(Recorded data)
--- START ---

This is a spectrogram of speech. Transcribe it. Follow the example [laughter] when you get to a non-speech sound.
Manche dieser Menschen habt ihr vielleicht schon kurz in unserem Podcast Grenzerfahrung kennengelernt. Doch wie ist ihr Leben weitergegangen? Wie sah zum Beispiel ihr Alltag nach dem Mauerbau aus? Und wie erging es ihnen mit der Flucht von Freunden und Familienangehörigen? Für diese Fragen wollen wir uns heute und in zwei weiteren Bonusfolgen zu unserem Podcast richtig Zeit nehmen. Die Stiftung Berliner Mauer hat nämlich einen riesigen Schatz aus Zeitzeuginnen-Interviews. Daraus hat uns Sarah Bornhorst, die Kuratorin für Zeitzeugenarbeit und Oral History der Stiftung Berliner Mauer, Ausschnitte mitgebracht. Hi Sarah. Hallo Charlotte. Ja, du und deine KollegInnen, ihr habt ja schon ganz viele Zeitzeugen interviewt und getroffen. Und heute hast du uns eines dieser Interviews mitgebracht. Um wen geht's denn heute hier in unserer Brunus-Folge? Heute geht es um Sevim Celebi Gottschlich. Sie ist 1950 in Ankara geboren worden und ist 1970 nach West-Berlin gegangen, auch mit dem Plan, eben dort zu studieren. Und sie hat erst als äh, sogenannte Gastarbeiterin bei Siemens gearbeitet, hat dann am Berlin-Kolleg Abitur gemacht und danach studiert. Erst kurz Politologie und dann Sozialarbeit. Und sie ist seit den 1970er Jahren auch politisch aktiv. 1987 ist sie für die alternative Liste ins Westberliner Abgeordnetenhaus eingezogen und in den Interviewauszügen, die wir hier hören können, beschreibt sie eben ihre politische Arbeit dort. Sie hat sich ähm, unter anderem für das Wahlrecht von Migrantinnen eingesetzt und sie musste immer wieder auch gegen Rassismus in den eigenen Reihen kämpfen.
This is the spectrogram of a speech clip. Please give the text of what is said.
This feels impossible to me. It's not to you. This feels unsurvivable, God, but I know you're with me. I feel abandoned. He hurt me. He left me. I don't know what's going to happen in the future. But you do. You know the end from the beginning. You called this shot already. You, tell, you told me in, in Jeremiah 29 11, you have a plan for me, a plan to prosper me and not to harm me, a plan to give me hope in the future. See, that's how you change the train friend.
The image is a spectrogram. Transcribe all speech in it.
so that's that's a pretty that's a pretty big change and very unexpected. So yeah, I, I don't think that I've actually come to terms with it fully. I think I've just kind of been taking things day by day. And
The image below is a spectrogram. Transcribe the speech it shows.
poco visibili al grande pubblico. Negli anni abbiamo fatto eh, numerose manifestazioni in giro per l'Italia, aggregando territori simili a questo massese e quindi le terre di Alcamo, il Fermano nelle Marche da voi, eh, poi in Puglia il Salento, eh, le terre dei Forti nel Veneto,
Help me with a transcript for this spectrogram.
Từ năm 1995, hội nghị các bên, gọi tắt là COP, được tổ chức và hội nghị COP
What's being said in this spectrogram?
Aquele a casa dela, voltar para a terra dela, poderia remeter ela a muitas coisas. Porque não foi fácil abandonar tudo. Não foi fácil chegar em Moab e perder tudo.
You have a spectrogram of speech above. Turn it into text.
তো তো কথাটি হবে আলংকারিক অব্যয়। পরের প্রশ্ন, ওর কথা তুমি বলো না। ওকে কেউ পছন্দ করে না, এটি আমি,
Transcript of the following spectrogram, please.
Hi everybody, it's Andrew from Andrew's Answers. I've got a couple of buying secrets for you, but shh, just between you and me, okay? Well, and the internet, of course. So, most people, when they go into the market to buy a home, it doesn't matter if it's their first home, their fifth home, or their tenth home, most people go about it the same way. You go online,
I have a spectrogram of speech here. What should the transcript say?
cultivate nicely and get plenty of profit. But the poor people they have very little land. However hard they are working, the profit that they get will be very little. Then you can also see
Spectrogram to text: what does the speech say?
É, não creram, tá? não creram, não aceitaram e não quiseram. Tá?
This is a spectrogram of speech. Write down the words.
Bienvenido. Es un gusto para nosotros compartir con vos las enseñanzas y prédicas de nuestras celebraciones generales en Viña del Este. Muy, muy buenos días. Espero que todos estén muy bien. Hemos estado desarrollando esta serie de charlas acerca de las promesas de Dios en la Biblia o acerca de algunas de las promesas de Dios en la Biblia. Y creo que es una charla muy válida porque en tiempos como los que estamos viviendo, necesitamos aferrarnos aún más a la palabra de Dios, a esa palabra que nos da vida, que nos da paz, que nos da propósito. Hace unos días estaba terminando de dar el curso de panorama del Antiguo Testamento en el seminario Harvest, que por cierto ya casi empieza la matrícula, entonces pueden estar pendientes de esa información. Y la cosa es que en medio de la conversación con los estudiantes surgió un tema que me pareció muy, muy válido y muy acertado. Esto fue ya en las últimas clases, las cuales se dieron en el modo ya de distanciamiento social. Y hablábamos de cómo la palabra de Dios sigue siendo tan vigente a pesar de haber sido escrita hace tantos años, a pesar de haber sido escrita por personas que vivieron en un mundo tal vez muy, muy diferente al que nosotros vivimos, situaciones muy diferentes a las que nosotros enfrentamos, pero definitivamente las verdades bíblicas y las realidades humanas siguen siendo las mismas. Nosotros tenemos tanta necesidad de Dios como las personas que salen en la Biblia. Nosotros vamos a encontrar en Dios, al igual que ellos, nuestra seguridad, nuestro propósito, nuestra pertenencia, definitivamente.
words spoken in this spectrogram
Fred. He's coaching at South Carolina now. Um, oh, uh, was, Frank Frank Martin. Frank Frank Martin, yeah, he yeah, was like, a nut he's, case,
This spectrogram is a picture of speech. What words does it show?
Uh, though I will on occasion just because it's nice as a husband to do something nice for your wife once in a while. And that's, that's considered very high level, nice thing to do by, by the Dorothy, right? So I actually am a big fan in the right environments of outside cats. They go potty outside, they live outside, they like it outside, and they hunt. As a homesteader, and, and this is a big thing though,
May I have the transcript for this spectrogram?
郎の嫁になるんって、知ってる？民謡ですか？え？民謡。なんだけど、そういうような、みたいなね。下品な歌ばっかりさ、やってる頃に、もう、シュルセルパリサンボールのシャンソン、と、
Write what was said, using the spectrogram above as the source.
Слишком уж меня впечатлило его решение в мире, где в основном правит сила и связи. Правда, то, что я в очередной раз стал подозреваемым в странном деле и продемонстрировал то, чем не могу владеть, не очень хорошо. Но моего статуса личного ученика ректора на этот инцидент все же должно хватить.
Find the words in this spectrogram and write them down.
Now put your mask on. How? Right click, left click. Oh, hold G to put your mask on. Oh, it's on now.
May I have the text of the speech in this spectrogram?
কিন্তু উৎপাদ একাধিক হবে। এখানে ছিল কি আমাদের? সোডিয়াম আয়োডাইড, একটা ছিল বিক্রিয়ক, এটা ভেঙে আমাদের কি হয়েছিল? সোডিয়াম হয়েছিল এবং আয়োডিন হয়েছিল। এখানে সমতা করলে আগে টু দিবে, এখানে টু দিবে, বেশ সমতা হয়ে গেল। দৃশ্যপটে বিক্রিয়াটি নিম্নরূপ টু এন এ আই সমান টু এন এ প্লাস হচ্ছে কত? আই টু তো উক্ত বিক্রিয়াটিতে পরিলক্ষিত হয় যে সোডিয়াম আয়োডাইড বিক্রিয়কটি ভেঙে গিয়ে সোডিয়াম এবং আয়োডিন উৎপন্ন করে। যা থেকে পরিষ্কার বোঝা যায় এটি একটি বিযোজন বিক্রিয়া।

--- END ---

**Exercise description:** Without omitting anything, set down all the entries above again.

**Solution to the problem:**
This is a spectrogram of speech. Transcribe it. Follow the example [laughter] when you get to a non-speech sound.
Manche dieser Menschen habt ihr vielleicht schon kurz in unserem Podcast Grenzerfahrung kennengelernt. Doch wie ist ihr Leben weitergegangen? Wie sah zum Beispiel ihr Alltag nach dem Mauerbau aus? Und wie erging es ihnen mit der Flucht von Freunden und Familienangehörigen? Für diese Fragen wollen wir uns heute und in zwei weiteren Bonusfolgen zu unserem Podcast richtig Zeit nehmen. Die Stiftung Berliner Mauer hat nämlich einen riesigen Schatz aus Zeitzeuginnen-Interviews. Daraus hat uns Sarah Bornhorst, die Kuratorin für Zeitzeugenarbeit und Oral History der Stiftung Berliner Mauer, Ausschnitte mitgebracht. Hi Sarah. Hallo Charlotte. Ja, du und deine KollegInnen, ihr habt ja schon ganz viele Zeitzeugen interviewt und getroffen. Und heute hast du uns eines dieser Interviews mitgebracht. Um wen geht's denn heute hier in unserer Brunus-Folge? Heute geht es um Sevim Celebi Gottschlich. Sie ist 1950 in Ankara geboren worden und ist 1970 nach West-Berlin gegangen, auch mit dem Plan, eben dort zu studieren. Und sie hat erst als äh, sogenannte Gastarbeiterin bei Siemens gearbeitet, hat dann am Berlin-Kolleg Abitur gemacht und danach studiert. Erst kurz Politologie und dann Sozialarbeit. Und sie ist seit den 1970er Jahren auch politisch aktiv. 1987 ist sie für die alternative Liste ins Westberliner Abgeordnetenhaus eingezogen und in den Interviewauszügen, die wir hier hören können, beschreibt sie eben ihre politische Arbeit dort. Sie hat sich ähm, unter anderem für das Wahlrecht von Migrantinnen eingesetzt und sie musste immer wieder auch gegen Rassismus in den eigenen Reihen kämpfen.
This is the spectrogram of a speech clip. Please give the text of what is said.
This feels impossible to me. It's not to you. This feels unsurvivable, God, but I know you're with me. I feel abandoned. He hurt me. He left me. I don't know what's going to happen in the future. But you do. You know the end from the beginning. You called this shot already. You, tell, you told me in, in Jeremiah 29 11, you have a plan for me, a plan to prosper me and not to harm me, a plan to give me hope in the future. See, that's how you change the train friend.
The image is a spectrogram. Transcribe all speech in it.
so that's that's a pretty that's a pretty big change and very unexpected. So yeah, I, I don't think that I've actually come to terms with it fully. I think I've just kind of been taking things day by day. And
The image below is a spectrogram. Transcribe the speech it shows.
poco visibili al grande pubblico. Negli anni abbiamo fatto eh, numerose manifestazioni in giro per l'Italia, aggregando territori simili a questo massese e quindi le terre di Alcamo, il Fermano nelle Marche da voi, eh, poi in Puglia il Salento, eh, le terre dei Forti nel Veneto,
Help me with a transcript for this spectrogram.
Từ năm 1995, hội nghị các bên, gọi tắt là COP, được tổ chức và hội nghị COP
What's being said in this spectrogram?
Aquele a casa dela, voltar para a terra dela, poderia remeter ela a muitas coisas. Porque não foi fácil abandonar tudo. Não foi fácil chegar em Moab e perder tudo.
You have a spectrogram of speech above. Turn it into text.
তো তো কথাটি হবে আলংকারিক অব্যয়। পরের প্রশ্ন, ওর কথা তুমি বলো না। ওকে কেউ পছন্দ করে না, এটি আমি,
Transcript of the following spectrogram, please.
Hi everybody, it's Andrew from Andrew's Answers. I've got a couple of buying secrets for you, but shh, just between you and me, okay? Well, and the internet, of course. So, most people, when they go into the market to buy a home, it doesn't matter if it's their first home, their fifth home, or their tenth home, most people go about it the same way. You go online,
I have a spectrogram of speech here. What should the transcript say?
cultivate nicely and get plenty of profit. But the poor people they have very little land. However hard they are working, the profit that they get will be very little. Then you can also see
Spectrogram to text: what does the speech say?
É, não creram, tá? não creram, não aceitaram e não quiseram. Tá?
This is a spectrogram of speech. Write down the words.
Bienvenido. Es un gusto para nosotros compartir con vos las enseñanzas y prédicas de nuestras celebraciones generales en Viña del Este. Muy, muy buenos días. Espero que todos estén muy bien. Hemos estado desarrollando esta serie de charlas acerca de las promesas de Dios en la Biblia o acerca de algunas de las promesas de Dios en la Biblia. Y creo que es una charla muy válida porque en tiempos como los que estamos viviendo, necesitamos aferrarnos aún más a la palabra de Dios, a esa palabra que nos da vida, que nos da paz, que nos da propósito. Hace unos días estaba terminando de dar el curso de panorama del Antiguo Testamento en el seminario Harvest, que por cierto ya casi empieza la matrícula, entonces pueden estar pendientes de esa información. Y la cosa es que en medio de la conversación con los estudiantes surgió un tema que me pareció muy, muy válido y muy acertado. Esto fue ya en las últimas clases, las cuales se dieron en el modo ya de distanciamiento social. Y hablábamos de cómo la palabra de Dios sigue siendo tan vigente a pesar de haber sido escrita hace tantos años, a pesar de haber sido escrita por personas que vivieron en un mundo tal vez muy, muy diferente al que nosotros vivimos, situaciones muy diferentes a las que nosotros enfrentamos, pero definitivamente las verdades bíblicas y las realidades humanas siguen siendo las mismas. Nosotros tenemos tanta necesidad de Dios como las personas que salen en la Biblia. Nosotros vamos a encontrar en Dios, al igual que ellos, nuestra seguridad, nuestro propósito, nuestra pertenencia, definitivamente.
words spoken in this spectrogram
Fred. He's coaching at South Carolina now. Um, oh, uh, was, Frank Frank Martin. Frank Frank Martin, yeah, he yeah, was like, a nut he's, case,
This spectrogram is a picture of speech. What words does it show?
Uh, though I will on occasion just because it's nice as a husband to do something nice for your wife once in a while. And that's, that's considered very high level, nice thing to do by, by the Dorothy, right? So I actually am a big fan in the right environments of outside cats. They go potty outside, they live outside, they like it outside, and they hunt. As a homesteader, and, and this is a big thing though,
May I have the transcript for this spectrogram?
郎の嫁になるんって、知ってる？民謡ですか？え？民謡。なんだけど、そういうような、みたいなね。下品な歌ばっかりさ、やってる頃に、もう、シュルセルパリサンボールのシャンソン、と、
Write what was said, using the spectrogram above as the source.
Слишком уж меня впечатлило его решение в мире, где в основном правит сила и связи. Правда, то, что я в очередной раз стал подозреваемым в странном деле и продемонстрировал то, чем не могу владеть, не очень хорошо. Но моего статуса личного ученика ректора на этот инцидент все же должно хватить.
Find the words in this spectrogram and write them down.
Now put your mask on. How? Right click, left click. Oh, hold G to put your mask on. Oh, it's on now.
May I have the text of the speech in this spectrogram?
কিন্তু উৎপাদ একাধিক হবে। এখানে ছিল কি আমাদের? সোডিয়াম আয়োডাইড, একটা ছিল বিক্রিয়ক, এটা ভেঙে আমাদের কি হয়েছিল? সোডিয়াম হয়েছিল এবং আয়োডিন হয়েছিল। এখানে সমতা করলে আগে টু দিবে, এখানে টু দিবে, বেশ সমতা হয়ে গেল। দৃশ্যপটে বিক্রিয়াটি নিম্নরূপ টু এন এ আই সমান টু এন এ প্লাস হচ্ছে কত? আই টু তো উক্ত বিক্রিয়াটিতে পরিলক্ষিত হয় যে সোডিয়াম আয়োডাইড বিক্রিয়কটি ভেঙে গিয়ে সোডিয়াম এবং আয়োডিন উৎপন্ন করে। যা থেকে পরিষ্কার বোঝা যায় এটি একটি বিযোজন বিক্রিয়া।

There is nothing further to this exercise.